  • PublicationGifts in Honor of the 125th Anniversary of the Philadelphia Museum of Art

    Joseph Stella’s life was peripatetic and his personality unpredictable. So also was his art, which ranged widely (and sometimes concurrently) from Realism, to Cubism and Futurism, to tinges of Surrealism seen in his bold studies of nature. Stella was first and foremost a prodigious draftsman and ardent colorist, talents that served as the foundation for the bizarre variety of his imagination and artistic output.

    In the second half of his career, after traveling to North Africa and Barbados, Stella created a striking series of paintings and works on paper inspired by the flowers and birds of the tropics. While many of the works were dark, mysterious fantasies, some were more direct studies from nature that nonetheless seem possessed by an almost surreal inner life.
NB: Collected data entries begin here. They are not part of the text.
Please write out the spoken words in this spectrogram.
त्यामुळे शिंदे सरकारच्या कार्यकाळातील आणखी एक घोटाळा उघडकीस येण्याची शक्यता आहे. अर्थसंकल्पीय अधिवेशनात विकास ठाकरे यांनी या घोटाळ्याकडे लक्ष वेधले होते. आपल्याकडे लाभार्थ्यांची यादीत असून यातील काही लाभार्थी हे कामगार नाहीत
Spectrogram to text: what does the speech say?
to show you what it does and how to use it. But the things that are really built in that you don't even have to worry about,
This life-size rendering of five huge amaryllis blossoms rising from three stems is such an example. Viewed close-up against an opaque, dark blue-black ground, the crisp contours of the blooms with their pointed tips are vibrating with life and appear to flicker and curl like flames. Flattened, decoratively arranged, and cut off at their bases, the green and blue leaves have a cooler but equally odd vitality.
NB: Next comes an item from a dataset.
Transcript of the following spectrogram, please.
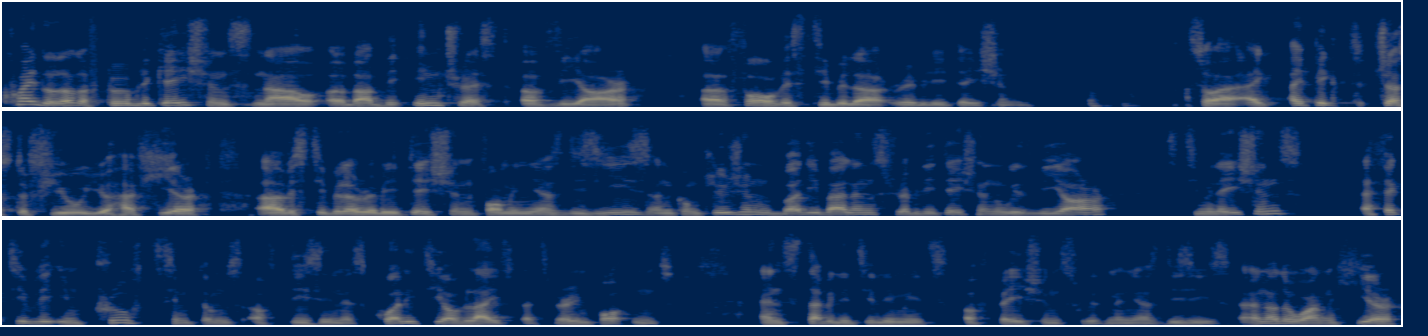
quite a lot of publications now about the interest of vr uh, for vestibular rehabilitation so I, I, picked just a few. You have here uh, vestibular rehabilitation for Meniere's disease and conclusion, body balance rehabilitation with VR stimulations, effectively improved symptoms of dizziness, quality of life, that's very important, and stability limits of patients with Meniere's disease. Another one here,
    Although he was a friend of Marcel Duchamp and the collectors Louise and Walter Arensberg, Stella is not well represented in the Museum’s collection, which includes only a watercolor and a small painting on glass of 1914 and an important silverpoint self-portrait drawing from the 1920s. His wide variety of subjects and styles allows the Museum many directions in which to expand the representation of this important American modernist’s work. As a ravishing example of Stella’s renderings of tropical flowers, Red Amaryllis adds a new dimension to our holdings of his work and to the collection of American modernist works on paper as a whole. Innis Howe Shoemaker, from Philadelphia Museum of Art: Gifts in Honor of the 125th Anniversary (2002), p. 107.